What is 5G and how it Works?
Thursday 27 April 2017

What is 5G and how it Works?

As we all know, 5G means fifth generation and it refers to the next and newest mobile wireless standard based on the IEEE 802.11ac standard of broadband technology. Even though 5G is not expected until 2020, too many companies are investing now to prepare themselves for new mobile wireless standard. The interesting part is a formal standard for 5G is yet to be set.

As 5G is still in development, it is not yet open for use by anyone. However, lots of companies have started creating 5G products and field testing them. 5G will be significantly faster than 4G, allowing for higher productivity across all capable devices with a theoretical download speed of 10,000 Mbps. Plus, with greater bandwidth comes faster download speeds and the ability to run more complex mobile internet apps.

A reliable, wireless internet connection can depend on the number of devices connected to one channel. With the addition of 5G to the wireless spectrum, this could put us at risk of overcrowding the frequency range.

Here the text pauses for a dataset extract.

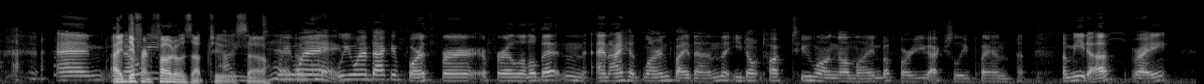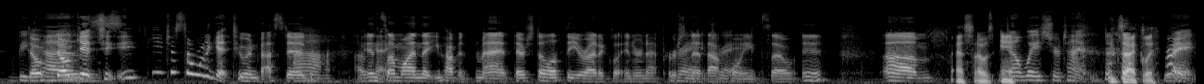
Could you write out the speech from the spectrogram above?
And you I had know, different we- photos up too. Oh, so did. we went Okay. we went back and forth for for a little bit and and I had learned by then that you don't talk too long online before you actually plan a, a meetup, right? Because... Don't don't get too you you just don't want to get too invested Ah, in someone that you haven't met. They're still a theoretical internet person Right, at that right. point, so eh. Um yes, I was eh. Don't waste your time. exactly. right.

However, 5G will cost more to implement and while the newest mobile phones will probably have it integrated, other handsets could be deemed out of date.

Previous generations like 3G were a breakthrough in communications. 3G receives a signal from the nearest phone tower and is used for phone calls, messaging and data. 4G works the same as 3G but with a faster internet connection and a lower latency (the time between cause and effect). 4G claims to be around five times faster than existing 3G services and theoretically it can provide download speeds of up to 100Mbps.

"Current 4G mobile standards have the potential to provide 100s of Mbps. 5G offers to take that into multi-gigabits per second, giving rise to the ‘Gigabit Smartphone’ and hopefully a slew of innovative services and applications that truly need the type of connectivity that only 5G can offer," says Paul Gainham, senior director, SP Marketing EMEA at Juniper Networks.

Notable advancements in 5G technologies have come from Nokia, Qualcomm, Samsung, Ericsson and BT, with growing numbers of companies forming 5G partnerships and pledging money to continue to research into 5G and its application.